Category Archives: Equiano, Olaudah

The Interesting Narrative of the Life of Olaudah Equiano : Different but the Same

what advantages do not a refined people possess over those who are rude and uncultivated?” (45)

The first image we get of Olaudah Equiano is of his actual portrait on the cover and title page. Here he looks perfectly refined in the western sense with his lace scarf, expensive red jacket and the Bible open to the Book of Acts. He embodies, literally, the idea that just because he is black he is nevertheless no less of a dignified human than a white man, “Surely the minds of the Spaniards did not change with their complexions!” (45). Our first impression of him is of an assimilated black man into western civilization, and so we must put our ear to his book “in hopes it would answer [us],” (68) so that we might learn who this black man wearing the clothes of a white man is.

In the first chapter of his narrative we learn exactly just how civilized, arguably more civilized, this black man is to that of the white men who enslave him. When compared to Defoe’s plague infested Londoners, Equiano’s people seem more advanced as well. “Sometimes we are visited by locusts,” (38) and when a famine follows his people respond as a social collective (38) unlike the wealthy of London who run off into hiding at the first sign of inconvenience from the Plague. In fact by the nature of his people’s cleanliness, “Those that touched the dead at any time were obliged to wash and purify themselves,” (42) and their architecture which was designed to “keep off the different insects,” (36), they are better protected from disease than the “more advanced” people who enslave them. Practical experience does more for a “simple” people living in the African interior than all the libraries of knowledge in England.

Equiano goes into great detail as to the advanced level of civilization his native people possess.

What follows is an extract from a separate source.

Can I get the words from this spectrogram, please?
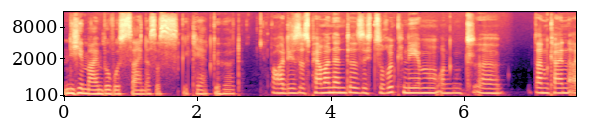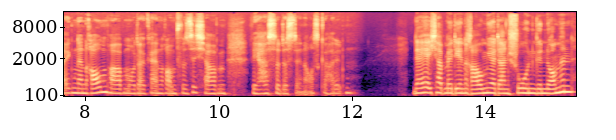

They engage in trade with the Oye-Eboe who bring them “arms, gun-powder, hats, beads, and dried fish” (37). They are familiar with science, “We compute the year from the day which the sun crosses the line,” (40-41). His people comport themselves respectfully, “we were totally unaccustomed with swearing,” (41). They are knowledgeable of medicine in that they “practiced bleeding by cupping, and were very successful in healing wounds and expelling poisons,” (42). In other words they are self sufficient and capable of managing plague, famine, and war, quite unlike Defoe’s terrified and helpless Londoners.

A key to their success is in their community and the norm of helping their neighbors, “The whole neighborhood afford their unanimous assistance in building [houses], and, in return, receive and expect no other recompense than a feast,” (36). This is a far cry from the white men who, as we learn later in the narrative take advantage of Equiano and outright steal from him for their own gain, or like in Defoe who just lock up their neighbors to save themselves when the plague breaks out.

Equiano is so cultured and civilized that upon first meeting these white men he asks “if we were not to be eaten by those white men with horrible looks, red faces, and long hair?” (55). There is great irony in a slave questioning the very humanity of a race of people who sees him as merely a piece of ignorant property.

From this point on he must, in effect, build a bridge between his own civilization and identity to that of his captors. He must prove his worth by becoming more like his captors in appearance so that they might pause long enough to hear his story. Of course he has the ability to tell his story because he possesses the financial means to do so. Like Defoe’s wealthy Londoners who are able to save themselves and pass on their genes, Equiano is also able to protect his identity and pass it on to later generations, quite unlike the millions of less fortunate Africans whose stories were never told. And perhaps in this one aspect Western civilization has the advantage over “those who are rude and uncultivated,” (45) in its ability to pass down not just the practical technical knowledge of staying alive, but because they have the ability “to keep their great men when they died,” (63).